The eleven featured artistic positions, stemming from different regions in the Caribbean, illustrate how notions of cultural emancipation and the long shadow of colonial rule are being interpreted by regional and diasporic artists working today. The works included in the exhibition range from site-specific newly commissioned installations, such as Madeline Jiménez Santil’s The construction of the strange, to Ramon Miranda’s Culture Dwelling to video presentations such as Toli Toli by Minia Biabiany.

Nearly half of the featured artists took the opportunity to produce new artworks, including paintings by Tessa Mars, drawings by José Morbán and Christopher Cozier, an installation by Elisa Bergel Melo, and an audio work by Guy Régis Jr. Works by Nelson Fory Ferreira, Sharelly Emanuelson, and Tony Cruz Pabón will be having their European debut in this show.

The exhibition is accompanied by an extensive public program, including films, talks, and podcasts, as well as weekly public tours.
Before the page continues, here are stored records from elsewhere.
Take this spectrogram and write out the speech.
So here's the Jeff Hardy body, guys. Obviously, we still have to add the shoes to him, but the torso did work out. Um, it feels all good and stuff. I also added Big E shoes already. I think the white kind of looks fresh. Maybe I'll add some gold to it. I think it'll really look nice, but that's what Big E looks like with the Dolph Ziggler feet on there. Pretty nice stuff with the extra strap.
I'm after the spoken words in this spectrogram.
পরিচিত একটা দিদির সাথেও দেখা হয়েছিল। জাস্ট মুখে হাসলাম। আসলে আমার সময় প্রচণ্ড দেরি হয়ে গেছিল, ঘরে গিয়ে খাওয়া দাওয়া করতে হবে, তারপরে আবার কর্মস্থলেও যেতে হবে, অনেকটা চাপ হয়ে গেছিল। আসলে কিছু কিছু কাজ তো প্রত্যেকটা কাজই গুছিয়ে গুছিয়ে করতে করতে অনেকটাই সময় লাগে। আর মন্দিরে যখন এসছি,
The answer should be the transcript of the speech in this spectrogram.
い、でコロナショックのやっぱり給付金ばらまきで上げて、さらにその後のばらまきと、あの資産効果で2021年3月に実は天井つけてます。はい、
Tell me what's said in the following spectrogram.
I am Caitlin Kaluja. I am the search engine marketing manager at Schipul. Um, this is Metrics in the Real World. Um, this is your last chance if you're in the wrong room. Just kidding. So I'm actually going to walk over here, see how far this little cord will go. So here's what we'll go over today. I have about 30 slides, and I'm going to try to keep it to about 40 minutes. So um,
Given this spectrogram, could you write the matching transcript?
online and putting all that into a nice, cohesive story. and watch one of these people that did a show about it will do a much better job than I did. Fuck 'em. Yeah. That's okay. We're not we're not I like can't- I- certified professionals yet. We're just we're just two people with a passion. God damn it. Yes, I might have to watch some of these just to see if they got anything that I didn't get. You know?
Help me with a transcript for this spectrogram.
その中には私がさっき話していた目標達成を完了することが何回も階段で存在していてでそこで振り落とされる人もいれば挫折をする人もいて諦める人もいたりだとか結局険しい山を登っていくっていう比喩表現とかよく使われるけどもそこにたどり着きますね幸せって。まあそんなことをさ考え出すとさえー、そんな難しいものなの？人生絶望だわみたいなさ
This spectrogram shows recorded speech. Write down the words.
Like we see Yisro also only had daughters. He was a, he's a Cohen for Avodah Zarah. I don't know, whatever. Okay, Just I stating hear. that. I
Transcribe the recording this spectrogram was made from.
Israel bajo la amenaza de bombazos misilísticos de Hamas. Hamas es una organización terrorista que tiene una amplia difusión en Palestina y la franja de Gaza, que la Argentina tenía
About the Kulturstiftung Basel H. Geiger (excerpt from the website):

The Basel H. Geiger Cultural Foundation was founded in 2019 by artist and philanthropist Sibylle Piermattei-Geiger (1930—2020) and her husband Rocco Piermattei-Geiger, who named the foundation after her grandfather, Swiss pharmacist and entrepreneur Hermann Geiger (1870—1962). It was established to provide the City of Basel with an innovative and unique platform for art and artists. The Foundation’s aim is to create a place whit ample room for creativity and provide a space to present exhibitions, which go beyond the concepts of established institutions.

The intention is to create a cultural programme, that appeals to people without hesitation, drawing them into experiencing art in a different way each time they visit. Admission is free for all exhibitions. In addition, the Basel H. Geiger Cultural Foundation will produce an elaborate catalogue for each show, which is free of charge for visitors, hence allowing them to take a piece of each exhibition home with them. The objective of the Kulturstiftung Basel H. Geiger is to be established alongside great museums, exhibition venues and galleries in Basel, complementing and expanding cultural life, without competing with existing institutions. The Foundation is convinced, that Basel has an enthusiastic, broad-minded and culturally inclined public, with the ability to appreciate the Foundation’s contribution to an already rich and varied cultural programme.

Posted in: art, Basel, interview